Thirty-one hours and three counties.
And still zero deer. None seen, none shot.
Can’t get much more disappointing, more discouraging for sure.
Certainly it wasn’t for a lack of trying today, Day One of Ohio’s Two-Day so-called bonus firearms deer-hunting season.
Well before sunrise and a good 30 minutes before legal shooting time, the game feeder spun, flinging kernels of corn in an arc around the tool.
Over the past three months a well-positioned trail camera had repeatedly taken shots of several visiting deer. Including just after when the game feeder’s timer is set to go off.
Yet no deer appeared, magically or otherwise. Nor at the several other times the camera’s digital eye had winked an a.m. sighting.
It was cold, though. Enough so that a few times I wished Channel Five’s chief meteorologist Mark Johnson was here. That is, tied to the hunting blind’s chair and him wearing nothing more than a pair of boxers or briefs, his choice.
During Johnson’s 6 p.m. night-before weather forecast he chirped the day would see a high in the mid-40s. He was off by about 20 degrees, and in my misplaced trust I had foresworn heavier/warmer footwear.
It was not all unpleasant, this stump sitting for a deer, but without the stump.
Always remarkable to watch, a Cooper’s hawk used the oak-studded woodlot for its hunting grounds.
A marvel of flight adaptation for woodland hunting, a Cooper’s hawk glides no less effortlessly than it does silently.
Maybe the only better bird of prey at this game is the great-horned owl, which also claims dibs on the woodlot.
The Cooper’s by day and the great-horned by night, come to think about it; a perfect predator duo arrangement if there ever was one.
I’m detouring, for which I apologize. Back to the deer hunt, or what was left of it.
Morning turned to noon and noon bowed to the afternoon which then passed the baton onto evening.
Or as close to evening as the law allows, which in the case of Ohio’s various firearms deer-hunting seasons officially is tucked in at sunset.
Stubbornly determined to hold out to the end, I held a death-watch for the bonus two-day gun hunt. I promised myself I’d quit two minutes before the Ohio Division of Wildlife’s hunting law digest time table said I was required to unload the shotgun and stop the hunt.

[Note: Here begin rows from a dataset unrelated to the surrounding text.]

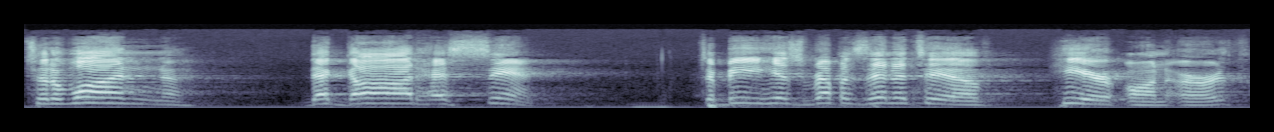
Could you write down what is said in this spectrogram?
to the one that God has sent to be his representative here on earth.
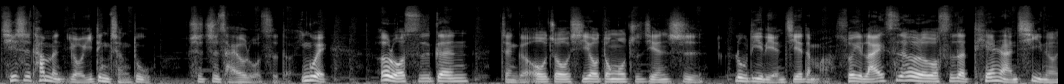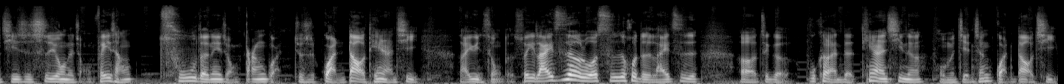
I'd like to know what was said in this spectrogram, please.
其实他们有一定程度是制裁俄罗斯的，因为俄罗斯跟整个欧洲、西欧、东欧之间是陆地连接的嘛，所以来自俄罗斯的天然气呢，其实是用那种非常粗的那种钢管，就是管道天然气来运送的。所以来自俄罗斯或者来自呃这个乌克兰的天然气呢，我们简称管道气。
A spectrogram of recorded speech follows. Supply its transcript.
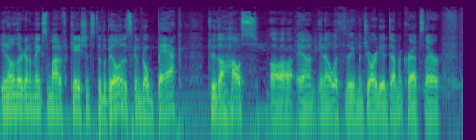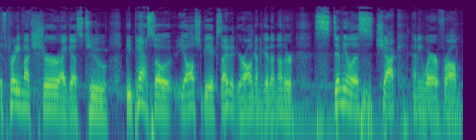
you know, they're going to make some modifications to the bill and it's going to go back to the House uh, and you know, with the majority of Democrats there, it's pretty much sure, I guess, to be passed. So you all should be excited. You're all going to get another stimulus check anywhere from,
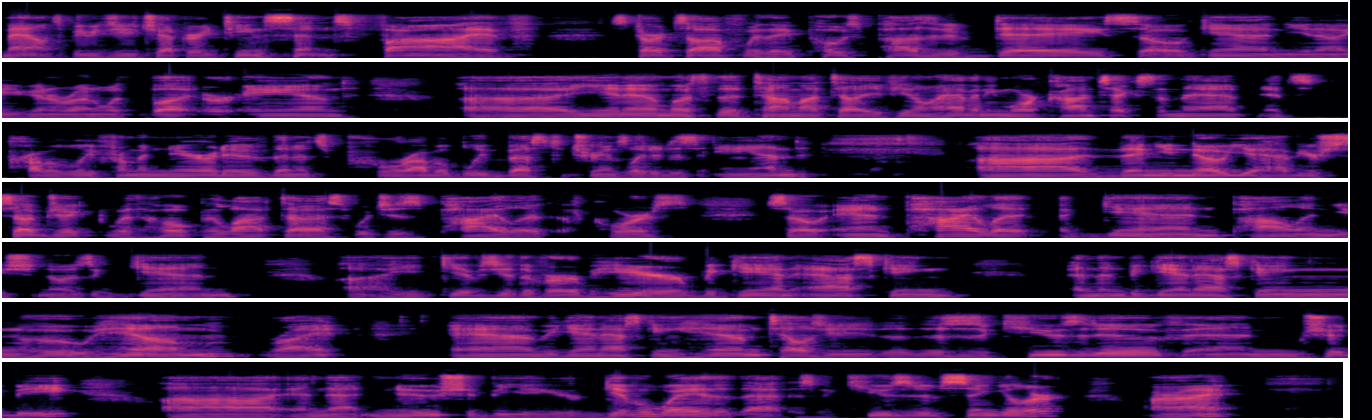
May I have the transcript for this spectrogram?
Mounce, BBG chapter 18, sentence 5 starts off with a post positive day. So again, you know, you're going to run with but or and. Uh, you know, most of the time I tell you if you don't have any more context than that, it's probably from a narrative, then it's probably best to translate it as and. Uh, then you know you have your subject with ho pilatas, which is Pilate, of course. So, and Pilate, again, palin, you should know is again. Uh, he gives you the verb here, began asking, and then began asking who? Him, right? and began asking him tells you that this is accusative and should be uh, and that nu should be your giveaway that that is an accusative singular all right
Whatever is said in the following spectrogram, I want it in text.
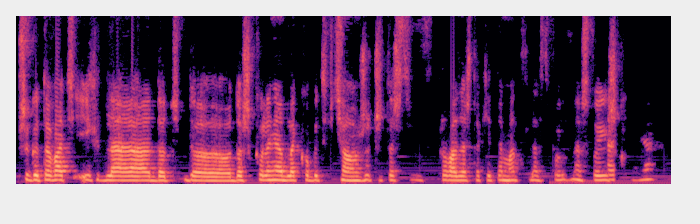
przygotować ich dla, do, do, do szkolenia dla kobiet w ciąży, czy też wprowadzasz taki temat dla swoich, na swoich szkoleniach?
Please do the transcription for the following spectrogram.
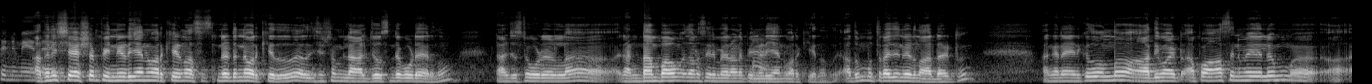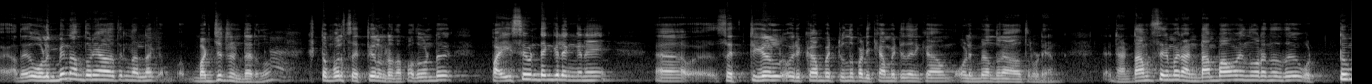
സിനിമ അതിനുശേഷം പിന്നീട് ഞാൻ വർക്ക് ചെയ്യുന്ന അസിസ്റ്റന്റ് തന്നെ വർക്ക് ചെയ്തത്. അതിനുശേഷം ലാൽ ജോസിന്റെ കൂടെയായിരുന്നു ലാൽ ജോസിന്റെ കൂടെയുള്ള രണ്ടാം ഭാവം എന്ന സിനിമയിലാണ് പിന്നീട് ഞാൻ വർക്ക് ചെയ്യുന്നത്. അതും മുത്തരാജന്റെ ആയിരുന്നു ആർട്ട് ഡയറക്ടർ അങ്ങനെ എനിക്ക് തോന്നുന്നു ആദ്യമായിട്ട് അപ്പോൾ ആ സിനിമയിലും അതായത് ഒളിമ്പ്യൻ അന്തോണി ആദ്യത്തിൽ നല്ല ബഡ്ജറ്റ് ഉണ്ടായിരുന്നു. ഇഷ്ടംപോലെ സെറ്റുകൾ ഉണ്ടായിരുന്നു. അപ്പോൾ അതുകൊണ്ട് പൈസ ഉണ്ടെങ്കിൽ എങ്ങനെ സെറ്റുകൾ ഒരുക്കാൻ പറ്റുമെന്ന് പഠിക്കാൻ പറ്റിയത് എനിക്ക് ആ ഒളിമ്പ്യൻ അന്തോണി ആദ്യത്തിലൂടെയാണ് രണ്ടാമത്തെ സിനിമ രണ്ടാം ഭാവം എന്ന് പറയുന്നത് ഒട്ടും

Fair enough. Not fair, however, was having punched 31 hours on the combination gun seasons without so much as catching the flick of a deer’s vanishing tail.
Maybe there’s a dozen reasons for all of this, I thought.

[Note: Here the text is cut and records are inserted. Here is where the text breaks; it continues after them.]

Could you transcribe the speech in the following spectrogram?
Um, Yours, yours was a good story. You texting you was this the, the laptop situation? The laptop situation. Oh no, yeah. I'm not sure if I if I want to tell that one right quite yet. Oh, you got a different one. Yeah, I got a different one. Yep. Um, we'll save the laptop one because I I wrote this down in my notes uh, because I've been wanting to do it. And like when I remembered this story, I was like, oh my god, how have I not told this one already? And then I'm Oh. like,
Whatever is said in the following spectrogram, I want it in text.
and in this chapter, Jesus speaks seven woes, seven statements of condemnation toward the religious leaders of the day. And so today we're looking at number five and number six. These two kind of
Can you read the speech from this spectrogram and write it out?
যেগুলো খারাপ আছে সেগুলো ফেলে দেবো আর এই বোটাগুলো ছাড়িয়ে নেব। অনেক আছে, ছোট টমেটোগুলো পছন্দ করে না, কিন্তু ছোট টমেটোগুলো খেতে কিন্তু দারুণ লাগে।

Perhaps EDH had struck the locale’s deer herd this past dry summer. Or it is possible the state has oversold its kill-deer mantra regarding the taking of does in Northeast Ohio.
Then again, one cannot rule out just plain bad luck. It happens. Sometimes to the best of the better deer hunters, not that I consider myself in that class, mind you.
All I know is that my muzzle-loading rifle is primed and ready for the up-coming statewide primitive weapons deer-hunting season.
Even after a 31-hour dry stretch it’s always best to play the optimist. After all, the longer you go without shooting a deer the closer you are to, well, killing one, I’ve always said.
Only next I hope I’m right.
- Jeffrey L. Frischkorn